|US20060059205 *||Sep 23, 2004||Mar 16, 2006||Shah Vipul M||Diagnosing database performance problems using a plurality of wait classes|
|US20060112093 *||Nov 22, 2004||May 25, 2006||International Business Machines Corporation||Method, system, and program for collecting statistics of data stored in a database|
|US20060195416 *||Feb 28, 2005||Aug 31, 2006||Ewen Stephan E||Method and system for providing a learning optimizer for federated database systems|
|US20060218123 *||Jun 2, 2005||Sep 28, 2006||Sybase, Inc.||System and Methodology for Parallel Query Optimization Using Semantic-Based Partitioning|
|US20060230016 *||Mar 29, 2005||Oct 12, 2006||Microsoft Corporation||Systems and methods for statistics over complex objects|
|US20080133458 *||Dec 1, 2006||Jun 5, 2008||Microsoft Corporation||Statistics adjustment to improve query execution plans|
|US20080162416 *||Dec 29, 2006||Jul 3, 2008||Paul Sinclair||Techniques for extending database date statistics|
|1||Bonnet, Philippe et al., Partial Answers for Unavailable Data Sources (12 pages.).|

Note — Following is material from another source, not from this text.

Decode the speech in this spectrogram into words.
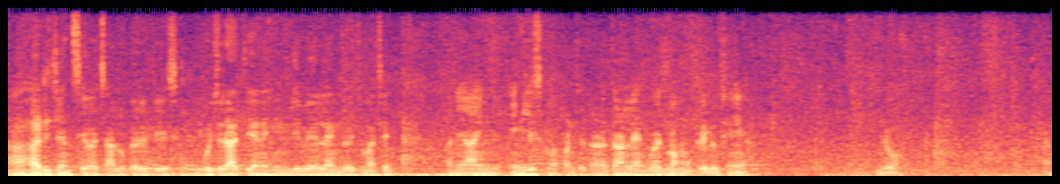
હા, હરિજન સેવા ચાલુ કરી દઈએ છે. ગુજરાતી અને હિન્દી બે લેંગ્વેજમાં છે. અને આ ઇંગ્લિશમાં પણ છે. ત્રણે ત્રણ લેંગ્વેજમાં મૂકેલું છે અહીંયા. જુઓ. આ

|2||Raman, Vijayshankar et al., Progressive Optimization in Action, 2004 (4 pages.).|
|Citing Patent||Filing date||Publication date||Applicant||Title|

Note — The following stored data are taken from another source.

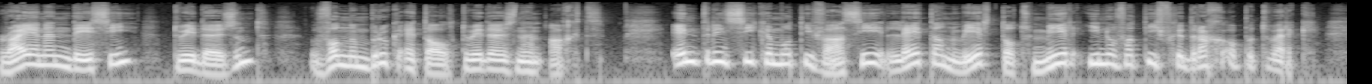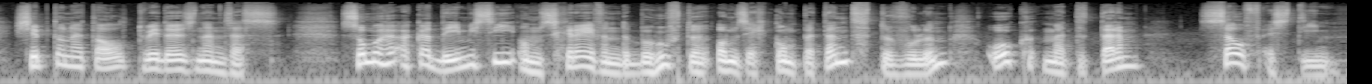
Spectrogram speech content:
Ryan en Dacey, 2000, Van den Broek et al. 2008. Intrinsieke motivatie leidt dan weer tot meer innovatief gedrag op het werk. Shipton et al. 2006. Sommige academici omschrijven de behoefte om zich competent te voelen ook met de term self-esteem.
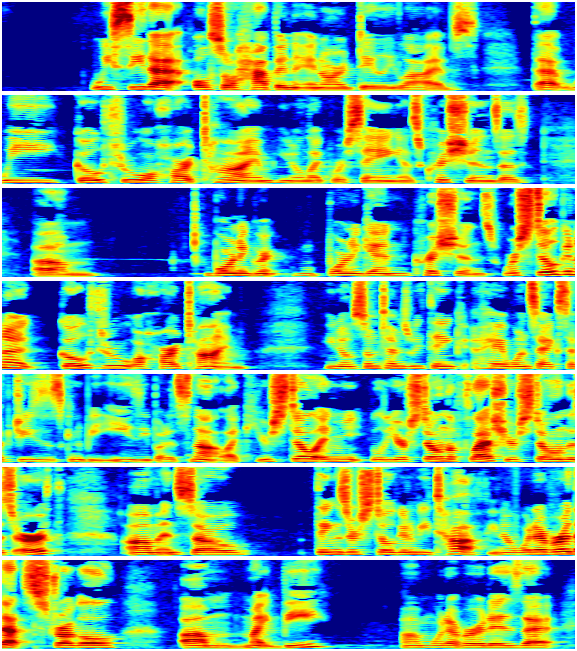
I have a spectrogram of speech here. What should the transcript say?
we see that also happen in our daily lives. That we go through a hard time, you know, like we're saying as Christians, as um, born again born again Christians, we're still going to go through a hard time. You know, sometimes we think, "Hey, once I accept Jesus, it's going to be easy," but it's not. Like you're still in you're still in the flesh, you're still on this earth. Um, and so things are still going to be tough. You know, whatever that struggle um, might be, um, whatever it is that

|US8126873||Apr 13, 2007||Feb 28, 2012||International Business Machines Corporation||Portable and iterative re-usable suboptimization of database queries|
|US9361338||Nov 26, 2013||Jun 7, 2016||International Business Machines Corporation||Offloaded, incremental database statistics collection and optimization|
|US20080256024 *||Apr 13, 2007||Oct 16, 2008||Robert Victor Downer||Portable and Iterative Re-Usable Suboptimization of Database Queries|
|US20150149441 *||Feb 25, 2014||May 28, 2015||Anisoara Nica||Data Statistics in Data Management Systems|
|U.S. Classification||707/713, 707/610|
|Cooperative Classification||G06F17/30424, G06F17/30964|
|European Classification||G06F17/30S4P, G06F17/30Z2|
|Apr 13, 2007||AS||Assignment|
Owner name: INTERNATIONAL BUSINESS MACHINES CORPORATION, NEW Y
Free format text: ASSIGNMENT OF ASSIGNORS INTEREST;ASSIGNORS:BESTGEN, ROBERT JOSEPH;FAUNCE, MICHAEL S.;HU, WEI;AND OTHERS;REEL/FRAME:019158/0690;SIGNING DATES FROM 20070404 TO 20070412
Owner name: INTERNATIONAL BUSINESS MACHINES CORPORATION, NEW Y
Free format text: ASSIGNMENT OF ASSIGNORS INTEREST;ASSIGNORS:BESTGEN, ROBERT JOSEPH;FAUNCE, MICHAEL S.;HU, WEI;AND OTHERS;SIGNING DATES FROM 20070404 TO 20070412;REEL/FRAME:019158/0690
|Jan 21, 2015||FPAY||Fee payment|
Year of fee payment: 4